"I would certainly expect a CEO of the United Way branch in a large metropolitan area to make a larger salary than someone in a small community with a small staff," said Stallsmith. "It essentially becomes comparable to the size and scope of the fund raising and support effort."
However, the salary of the former executive director at the Charlotte United Way, was, in Stallsmith's opinion, "absurd."
"The person who took over the position with a lower salary appeared to be in the proper compensation range given the responsibilities," he said, adding however, there may be significant details not given to the CBS reporter that provided "some justification for how she was compensated."
"On the surface, it certainly sends a very poor message and I am sure in Charlotte, many United Way donors are seeking answers to their questions," he said.
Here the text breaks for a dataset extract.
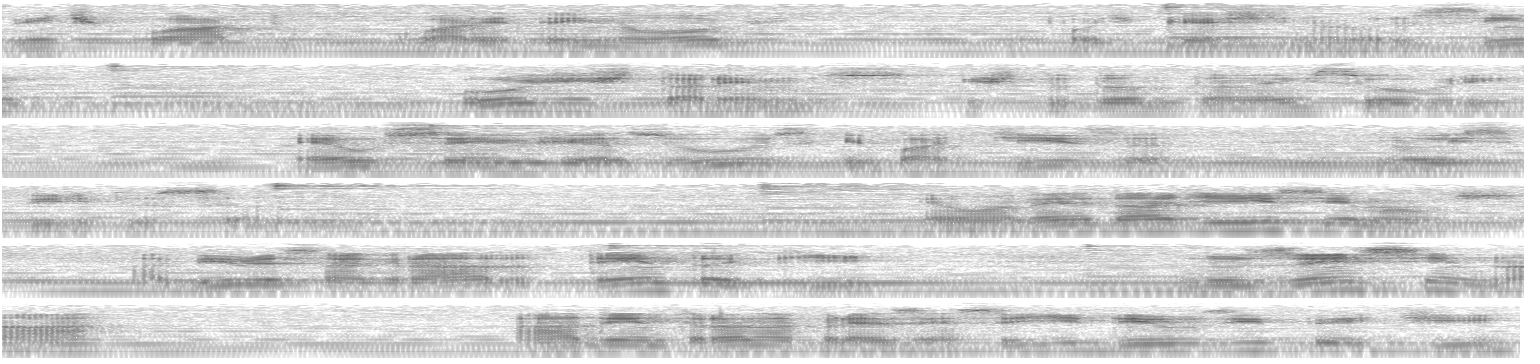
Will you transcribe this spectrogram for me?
24, 49, no podcast número 5. Hoje estaremos estudando também sobre é o Senhor Jesus que batiza no Espírito Santo. É uma verdade isso, irmãos. A Bíblia Sagrada tenta aqui nos ensinar adentrar na presença de Deus e pedir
The North Country, said Stallsmith, is fortunate to have a group of local community leaders who "understand what it means to serve, what the expectations are and the responsibilities associated." "The people that I have met on the charitable boards in the North Country take their role very seriously and they do so with a very high sense of ethics and integrity," he said. "Just because one thing occurred at one district, states away, does not make it a common practice nor should it paint a broad picture of United Way in general."
Bernardi agreed, adding the report has "created obvious concerns."
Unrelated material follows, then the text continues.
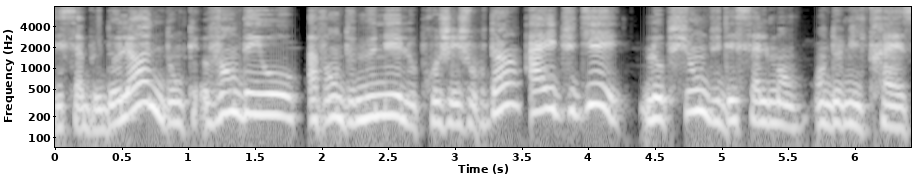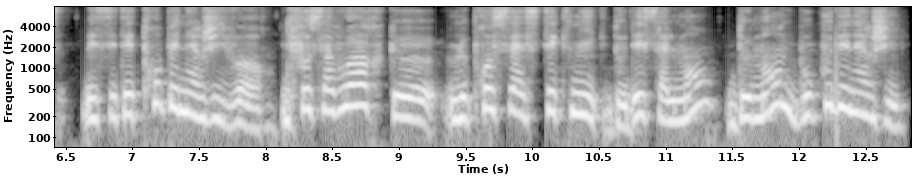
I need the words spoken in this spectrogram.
des Sables d'Olonne, donc Vendéo, avant de mener le projet Jourdain, a étudié l'option du dessalement en 2013. Mais c'était trop énergivore. Il faut savoir que le process technique de dessalement demande beaucoup d'énergie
"The idea, from our standpoint, is to let people know that we're very healthy and our salaries are in line with other human service providers in the region. Nobody on the staff is getting a huge salary or bonuses or anything of that nature," said Bernardi, who disclosed the combined annual salary for himself and two other employees of the local organization is approximately $140,000.